What are some of yours? (In case you’re looking to make your own corned beef, try this.)
Post food critic Tom Sietsema: I’m a huge fan of Brussels sprouts, which I like grilled, roasted, steamed, sauteed, or, best of all, shredded and tossed with lots of garlic and fresh ginger in a hot wok. I’ve made fans out of avowed sprouts haters using that last technique, which transforms the cabbagey vegetable into a rousing hot salad in mere minutes.
Also: I could eat pistachio ice cream all day.
Cilantro is never an optional garnish for me. I use it in almost all my Thai, Indian and Mexican dishes. I make multiple versions of cilantro chutney, a condiment that I eat over eggs, use as a dipping sauce for nan, or, heck, drink out of a shot glass.
If I need a quick side dish, I’ll get a head of broccoli. I toss some garlic in with hot olive oil in a large skillet and let it cook for a minute or so. In go the cut broccoli florets to get a nice crust on the outside, after which I add some wine, stock or even water. I cover the skillet and steam the broccoli until it’s pretty tender (past the bright-green point), adding liquid as necessary. It’s easy and so healthful that I feel quite virtuous eating mounds of it.
Oh, and salsa verde beats out red varieties any day. End of story.
Staff writer Tim Carman: This no doubt says a lot about me, but I want a dish that goes well with beer, so I can pound down the pints with the rest of the lads. What better than quesadillas, that classic cross-cultural snack of pubs across the country?
This quick refried-bean quesadilla recipe calls for a salsa verde built from flat-leaf parsley, green olives and capers, not tomatillos. It’s an unusual salsa for an unusual St. Paddy’s Day dish. But c’mon: Let’s not stand on tradition here. The day is already packed with Irish pretenders.
Recipe/deputy editor Jane Touzalin: I perhaps more resemble Olive Oyl, but I identify with Popeye, the world’s most famous spinach fan. I’m overlooking the fact that he squeezed his fix straight out of a can and directly into his mouth.
I prefer mine barely wilted, quickly sauteed in olive oil or butter and with just one or two additions: garlic, dried cranberries, golden raisins, shallot, etc. (And eaten with a fork.) But I’ve also been known to bake spinach into a cheesy souffle. My guilty pleasure is spinach balls: what I think of as a classic just-out-of-college party appetizer, with stuffing mix and eggs and Parmesan cheese.
I was delighted when Food section columnist David Hagedorn jazzed up the usual recipe and created these.

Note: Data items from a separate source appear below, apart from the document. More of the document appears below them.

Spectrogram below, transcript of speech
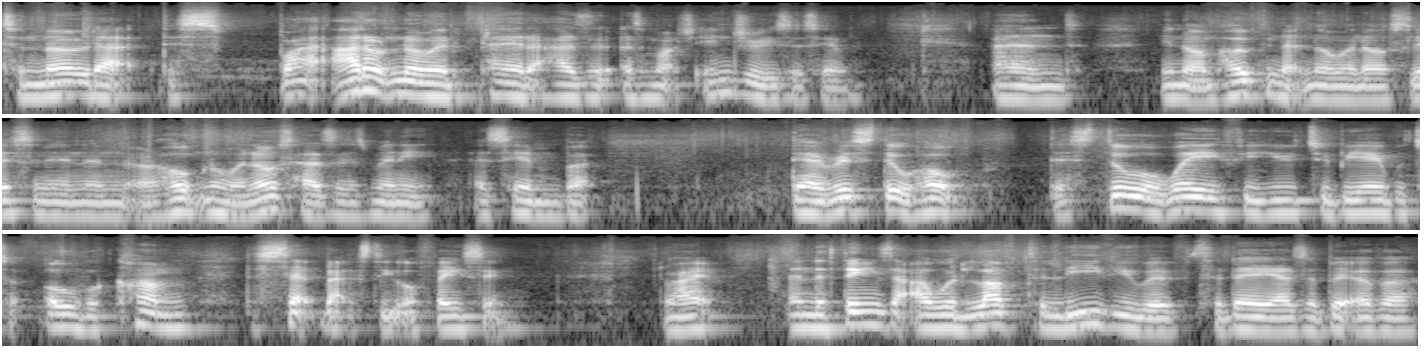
to know that despite I don't know a player that has as much injuries as him, and you know I'm hoping that no one else listening, and I hope no one else has as many as him, but there is still hope. There's still a way for you to be able to overcome the setbacks that you're facing, right? And the things that I would love to leave you with today as a bit of a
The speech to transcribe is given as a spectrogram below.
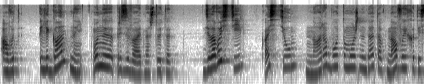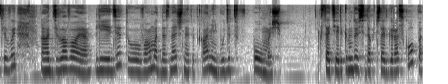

A tad zippier and more sophisticated than the original, but just as calorific. I gobble them down without embarrassment. I yam what I yam.
Interim editor Bonnie S. Benwick: I have a thing for dips. [Insert your favorite dip-related joke here, but leave my husband out of it.] Any kind of chimichurri that’s left over becomes a handy target for my spoon when I’m searching the fridge pre-dinner hour. If I have those small, crisp olive oil crackers for dipping, that constitutes the appetizer course, at least. When there’s Swiss chard and fava bean dip on hand, I can snack without conscience. The same cannot be said for the rich green curry aioli on my short list, but its flavor is intense enough that a swipe or two can tide me over.
I love an herby egg (not green eggs!), so my pal Najmieh Batmanglij’s fresh herb kuku is the way to go. It’s a Persian new year’s dish (a holiday coming up in a few weeks), but I’m thinking that with a slight variation it could end up on my Passover table in April.
And last, with Irish tradition in mind, I offer my new favorite way to eat kale, from Darina Allen . It’s a 10-minute, no-cook dish that’s akin to the kale Caesar making its way around town — but without the scary nutritionals. We’ve crunched the numbers.
4 to 6 servings
MAKE AHEAD: The salad can be refrigerated for several hours or up to 1 day in advance. Adapted from “Irish Traditional Cooking,” by Darina Allen (Kyle, 2012).
Leaves from 1 pound curly kale, stemmed, rinsed well and patted dry with paper towels
Kosher salt, preferably Diamond Crystal brand
Freshly ground black pepper
Finely grated zest and freshly squeezed juice from 2 lemons (about 1 1/2 tablespoons zest and 1/3 to 1/2 cup juice)
1/2 to 3/4 cup light cream
1 tablespoon sugar
Finely chop the kale leaves (to yield about 8 cups) and place in a mixing bowl. Sprinkle lightly with salt and pepper (about 1/4 teaspoon each), then the lemon zest and juice. Toss to coat, then add the cream (to taste) and sugar. Toss until the sugar has dissolved. Taste and adjust seasoning as needed. Serve right away, or cover tightly and refrigerate for up to 1 day.